▶ **SUPPLIED DATA**:
※ ※ ※

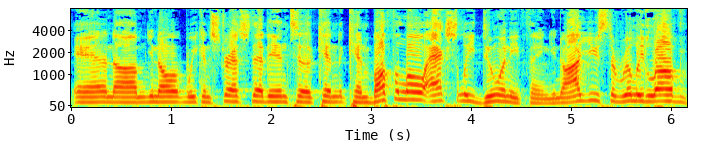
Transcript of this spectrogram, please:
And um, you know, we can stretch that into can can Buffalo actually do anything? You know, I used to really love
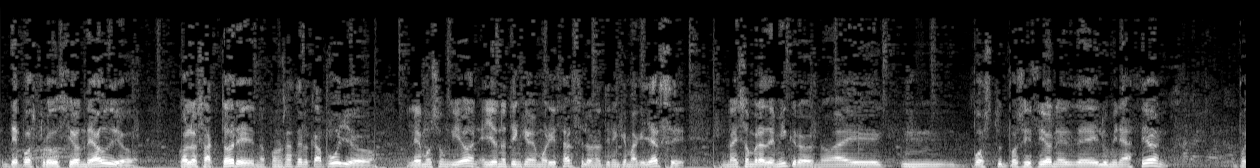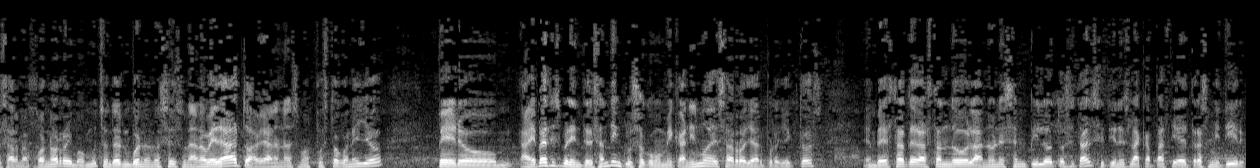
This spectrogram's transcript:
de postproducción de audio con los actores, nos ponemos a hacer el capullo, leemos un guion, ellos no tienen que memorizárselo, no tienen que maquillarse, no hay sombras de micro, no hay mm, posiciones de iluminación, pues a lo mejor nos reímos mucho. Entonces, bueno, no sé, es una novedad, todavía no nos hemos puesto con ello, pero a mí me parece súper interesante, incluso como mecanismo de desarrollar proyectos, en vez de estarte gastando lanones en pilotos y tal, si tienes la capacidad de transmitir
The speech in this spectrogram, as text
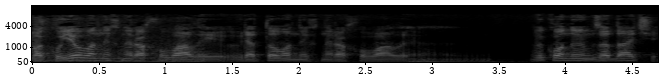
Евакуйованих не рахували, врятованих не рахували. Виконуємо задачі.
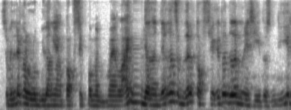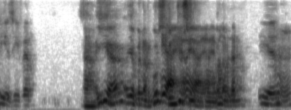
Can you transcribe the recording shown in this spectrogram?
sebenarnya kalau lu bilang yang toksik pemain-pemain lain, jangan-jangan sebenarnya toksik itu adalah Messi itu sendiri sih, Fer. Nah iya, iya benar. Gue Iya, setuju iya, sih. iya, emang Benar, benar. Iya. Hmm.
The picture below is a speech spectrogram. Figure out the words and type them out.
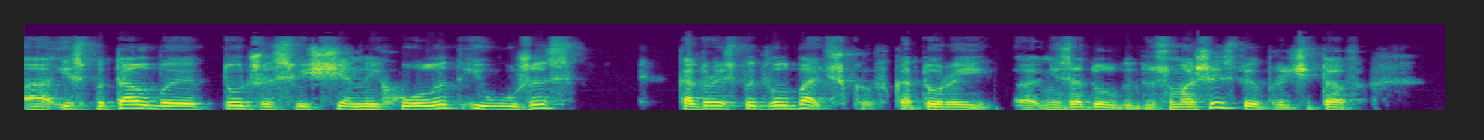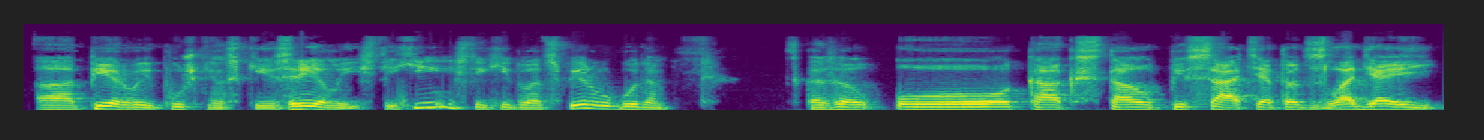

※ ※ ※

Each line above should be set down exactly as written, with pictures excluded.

Transcript of this spectrogram, please:
And um, you know, we can stretch that into can can Buffalo actually do anything? You know, I used to really love
This spectrogram's transcript:
de postproducción de audio con los actores, nos ponemos a hacer el capullo, leemos un guion, ellos no tienen que memorizárselo, no tienen que maquillarse, no hay sombras de micro, no hay mm, posiciones de iluminación, pues a lo mejor nos reímos mucho. Entonces, bueno, no sé, es una novedad, todavía no nos hemos puesto con ello, pero a mí me parece súper interesante, incluso como mecanismo de desarrollar proyectos, en vez de estarte gastando lanones en pilotos y tal, si tienes la capacidad de transmitir
The speech in this spectrogram, as text
Евакуйованих не рахували, врятованих не рахували. Виконуємо задачі.
Can you transcribe the recording shown in this spectrogram?
sebenarnya kalau lu bilang yang toksik pemain-pemain lain, jangan-jangan sebenarnya toksik itu adalah Messi itu sendiri sih, Fer. Nah iya, iya benar. Gue Iya, setuju iya, sih. iya, emang Benar, benar. Iya. Hmm.
The picture below is a speech spectrogram. Figure out the words and type them out.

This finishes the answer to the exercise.